**Problem statement**
Hand back, word for word, the lines from the one containing "Take this spectrogram" to the end of the records, both included, and leave out pictures.

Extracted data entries
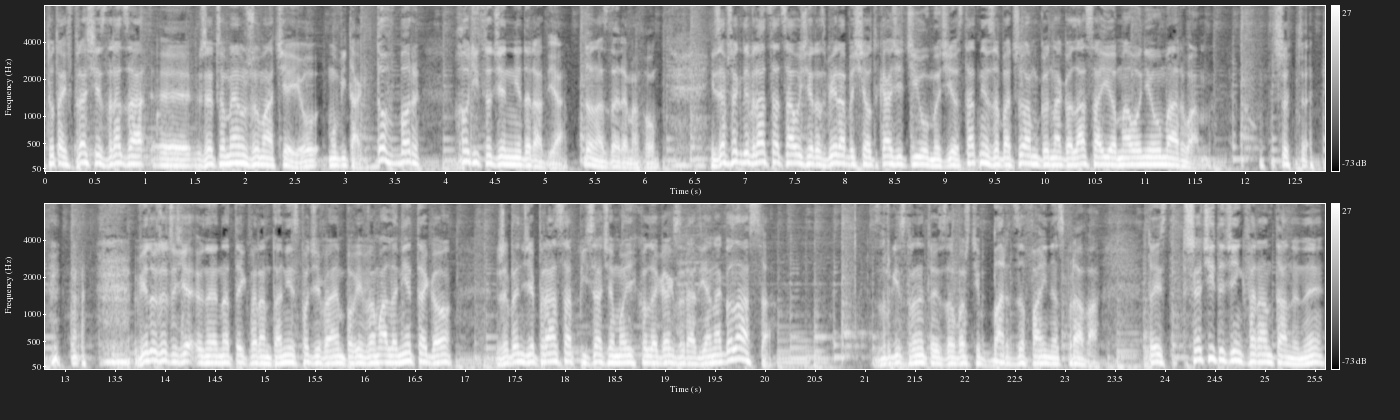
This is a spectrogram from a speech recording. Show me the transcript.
tutaj w prasie zdradza e, rzeczomężu Macieju. Mówi tak, Dowbor chodzi codziennie do radia, do nas do RMF-u. I zawsze, gdy wraca, cały się rozbiera, by się odkazić i umyć. I ostatnio zobaczyłam go na golasa i o mało nie umarłam. Wielu rzeczy się e, na tej kwarantannie spodziewałem, powiem wam, ale nie tego, że będzie prasa pisać o moich kolegach z radia na Golasa. Z drugiej strony to jest, zauważcie, bardzo fajna sprawa. To jest trzeci tydzień kwarantanny,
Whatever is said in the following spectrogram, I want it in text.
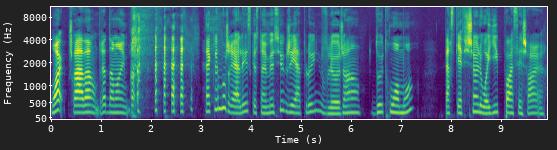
Ouais, je serai à vente, direct de même. fait que là, moi, je réalise que c'est un monsieur que j'ai appelé, il genre deux, trois mois, parce qu'il affichait un loyer pas assez cher.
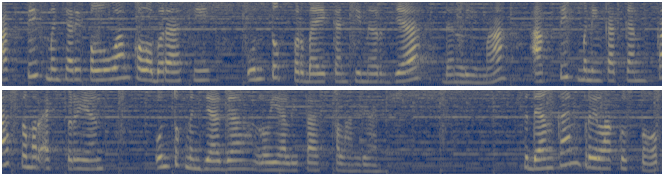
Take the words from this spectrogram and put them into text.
Aktif mencari peluang kolaborasi untuk perbaikan kinerja dan 5. Aktif meningkatkan customer experience untuk menjaga loyalitas pelanggan. Sedangkan perilaku stop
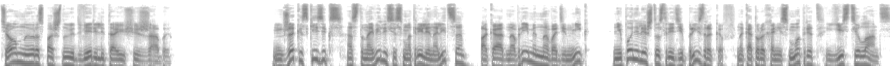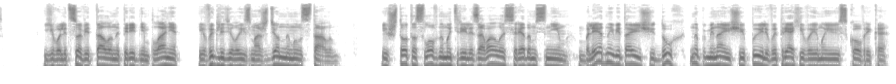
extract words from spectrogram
темную распашную дверь летающей жабы. Джек и Скизикс остановились и смотрели на лица, пока одновременно в один миг не поняли, что среди призраков, на которых они смотрят, есть и Ланс. Его лицо витало на переднем плане и выглядело изможденным и усталым и что-то словно материализовалось рядом с ним, бледный витающий дух, напоминающий пыль, вытряхиваемую из коврика.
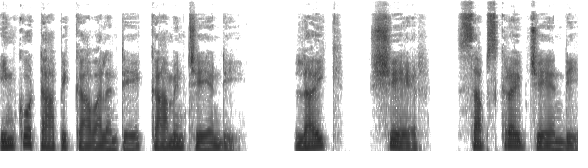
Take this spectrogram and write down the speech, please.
ఇంకో టాపిక్ కావాలంటే కామెంట్ చేయండి. లైక్ షేర్ సబ్స్క్రైబ్ చేయండి.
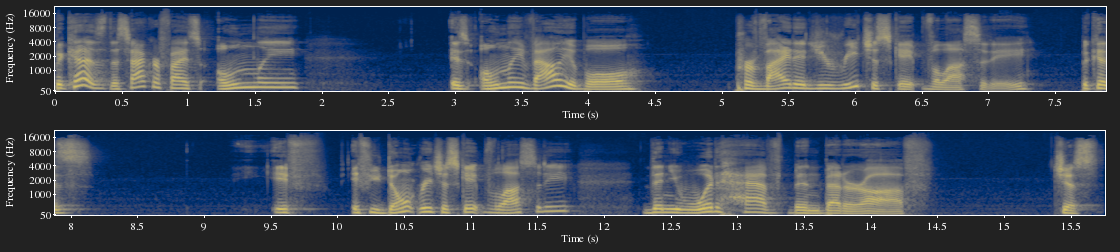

**Written response**
Take this spectrogram and write down the speech, please.
ఇంకో టాపిక్ కావాలంటే కామెంట్ చేయండి. లైక్ షేర్ సబ్స్క్రైబ్ చేయండి.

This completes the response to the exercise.